“The first few months of a kitten’s life are critical for its health and development. Immediately immersing a kitten into everyday life by socializing them with new people and pets is just as important in the first few weeks of life as providing a balanced diet and healthy level of activity,” said Dr. Ari Zabell, director of client advocate support for Banfield Pet Hospital. “Banfield Pet Hospital and the Oregon Zoo share a passion for the care and well-being of pets and animals, and just like any new ‘kitten,’ the lion cubs are receiving special care to ensure they thrive in their new home.”

 

Fur the Love of Feline
Gaining a better understanding of the feline species and providing for a kitten’s needs with appropriate training and structure will ensure a smoother introduction of a new kitten into the family.
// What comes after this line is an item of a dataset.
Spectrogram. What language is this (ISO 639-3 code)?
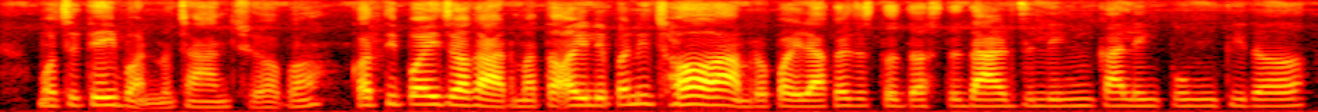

The following are valuable tips for first-time kitten owners:

 

  • Cub or Kitten, Young Cats Are Full of Energy – Many find kittens to be irresistible and adorable, but any pet owner who has raised a kitten can attest to their boundless energy! Kittens are also naturally active at dawn and dusk and may choose to play throughout the night, keeping their owners awake. To discourage a kitten from wanting to play in the middle of the night, provide plenty of activity and exercise to wear them out before bedtime.
  • Big or Small, Cats Like to Sit Tall – A kitten will look to perch on high surfaces as it explores its new surroundings. Provide a scratching post, cat tree, or window perch to help discourage them from choosing a less favorable perch, such as the furniture.

 

  • Curiosity and the Cat – A well-socialized cat is one that gets along well in new situations and with different types of people and pets. When introducing a kitten to new experiences, be aware of the kitten’s body language. A comfortable cat will have a relaxed body and may purr, with ears and tail up. As a new experience is introduced, reward positive behavior with a favorite treat, toy or petting.

 

  • Cat vs. the Carrier: Can’t We All Just Get Along? It is essential to introduce a kitten to its carrier at a young age so that it becomes acclimated and comfortable with being in the carrier. An early and positive introduction to a carrier can provide a cat with a safe haven throughout its life. Confining a cat in a carrier provides safety in transportation, including important trips to the veterinarian for regular check-ups.

 

“It’s important to avoid overwhelming a kitten when beginning socialization,” said Dr. Zabell. “If a kitten acts fearful of a new experience, adjust the circumstances so that the kitten is more comfortable, which will create a more positive experience for everyone.”

 

Banfield Pet Hospital, based in Portland, is proud to have a close working relationship with its partner, the Oregon Zoo. For more than 10 years, Banfield has worked closely with the zoo, from partnerships in children’s education programming and Animal Investigators’ Camp, to sharing best practices in preventive healthcare and providing equipment for the zoo’s Veterinary Medical Center. In 2009, Banfield commissioned bronze sculptures at the entrance of the Predators of the Serengeti exhibit, depicting a full-size lion pride—including a male lion, two lionesses, and three playful cubs—to demonstrate a shared passion for the care and well-being of animals.

 

For more information about Banfield Pet Hospital, or bringing a new kitten into the home, visit Banfield.com.